- Spray a 12-cup muffin tin with baking spray. Using shortening, also grease the top of the pan. Place ten paper liners in sprayed cups, leaving the two middle cups empty. Do not attempt to bake these without paper liners or they will fall apart because of their high moisture content.
- In a large bowl or mixer, cream butter and shortening until fluffy.
- Add sugar and beat on medium for a good minute or more until light and fluffy.
- Add eggs, one at a time, scraping down bowl as necessary. Beat for about 2-3 minutes. Important to whip air into the batter.
- Add vanilla and and beat for a few more seconds to combine.
- Remove 1/2 cup of blueberries to a small bowl and mash. Set aside. (If using frozen and you have too much juice, discard some, but not all.)
- Sprinkle remaining blueberries with the 2 tablespoons of flour to coat.
- Mix flours with salt and baking powder.
- Begin adding flour mixture and the milk a little at a time with mixer running. Once they are both in, DO NOT MIX FURTHER otherwise muffins will be flat and tough.
- Fold in mashed berries. Fold in whole berries (if using frozen, include any juices that have accumulated).
- Using an ice-cream scoop, divide the mixture between the ten prepared muffin papers, piling high above the rim.
- Sprinkle with the 2 tablespoons sugar.
- Place in oven. Bake for five minutes then reduce oven temperature to 375 and bake for 20 more minutes. If your oven heats unevenly, rotate pan halfway. Do not over bake. Because of blueberries, the "toothpick" test does not really work. If you don't have to open door, don't.
- Remove to a rack to cool.
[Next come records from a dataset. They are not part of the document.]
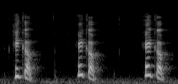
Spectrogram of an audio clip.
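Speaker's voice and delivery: high squeaky hiccup sounds. A narrator's reading. Jonah hiccups at the table, high squeaky yelps. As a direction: hiccup each word up high.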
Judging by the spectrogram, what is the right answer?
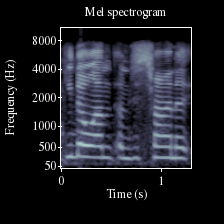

- Once cool, gently pry the muffins out by making sure the overhang did not stick to pan top.
| Fresh butter, cream cheese, or plain. Which is your favorite?|